Task details
Make an exact copy of the whole listing, but leave its pictures out.
▼
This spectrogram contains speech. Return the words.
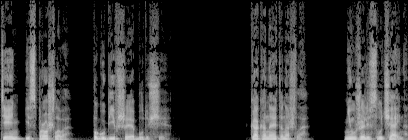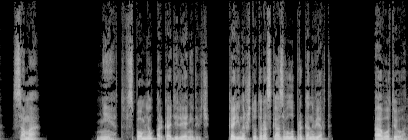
Тень из прошлого, погубившая будущее. Как она это нашла? Неужели случайно? Сама? Нет, вспомнил Аркадий Леонидович. Карина что-то рассказывала про конверт. А вот и он.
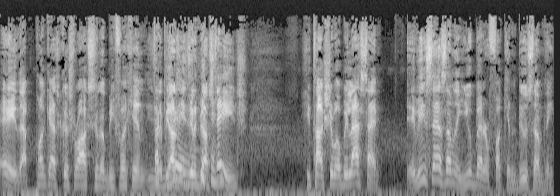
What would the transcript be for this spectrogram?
hey, that punk ass Chris Rock's gonna be fucking. He's gonna be on. He's gonna be on stage. he talked shit about me last time. If he says something, you better fucking do something.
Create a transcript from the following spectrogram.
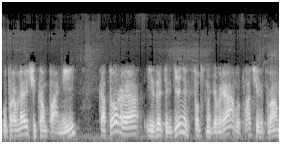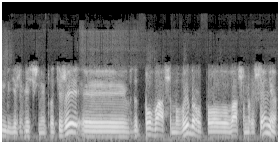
управляющей компании – которая из этих денег, собственно говоря, выплачивает вам ежемесячные платежи э, по вашему выбору, по вашему решению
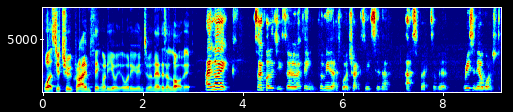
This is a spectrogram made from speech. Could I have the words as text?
What's your true crime thing? What are you what are you into in there? There's a lot of it. I like psychology so I think for me that's what attracts me to that aspect of it recently I watched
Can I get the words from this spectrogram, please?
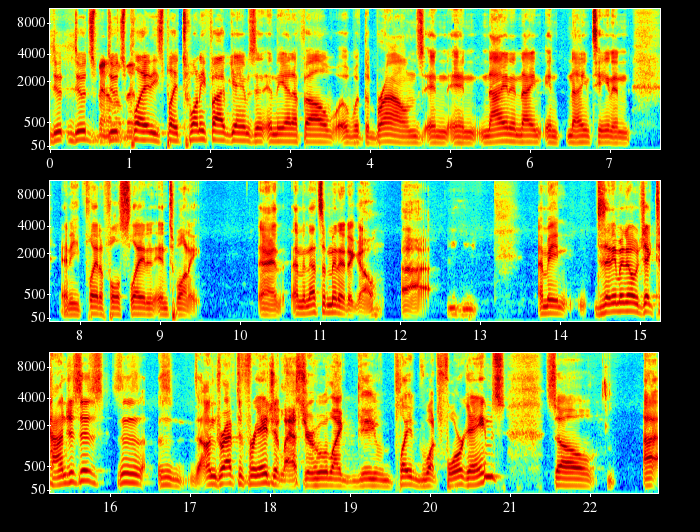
dude dude's dude's played. He's played 25 games in, in, the NFL with the Browns in in nine and nine in 19, and and he played a full slate in, in 20. All right, I mean that's a minute ago. Uh, mm-hmm. I mean, does anybody know who Jake Tonges is? Undrafted free agent last year who like played what four games. So uh,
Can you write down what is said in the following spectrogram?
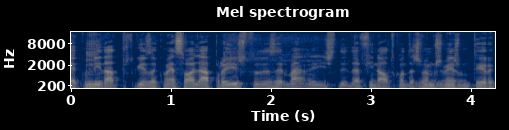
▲
Response to the task
This spectrogram contains speech. Return the words.
Тень из прошлого, погубившая будущее. Как она это нашла? Неужели случайно? Сама? Нет, вспомнил Аркадий Леонидович. Карина что-то рассказывала про конверт. А вот и он.
What would the transcript be for this spectrogram?
hey, that punk ass Chris Rock's gonna be fucking. He's gonna be on. He's gonna be on stage. he talked shit about me last time. If he says something, you better fucking do something.
Create a transcript from the following spectrogram.
управляющей компании – которая из этих денег, собственно говоря, выплачивает вам ежемесячные платежи э, по вашему выбору, по вашему решению
This is a spectrogram made from speech. Could I have the words as text?
What's your true crime thing? What are you what are you into in there? There's a lot of it. I like psychology so I think for me that's what attracts me to that aspect of it recently I watched
Can I get the words from this spectrogram, please?
dude dude's dude's played. He's played 25 games in, in, the NFL with the Browns in in nine and nine in 19, and and he played a full slate in, in 20. All right, I mean that's a minute ago. Uh, mm-hmm. I mean, does anybody know who Jake Tonges is? Undrafted free agent last year who like played what four games. So uh,
Can you write down what is said in the following spectrogram?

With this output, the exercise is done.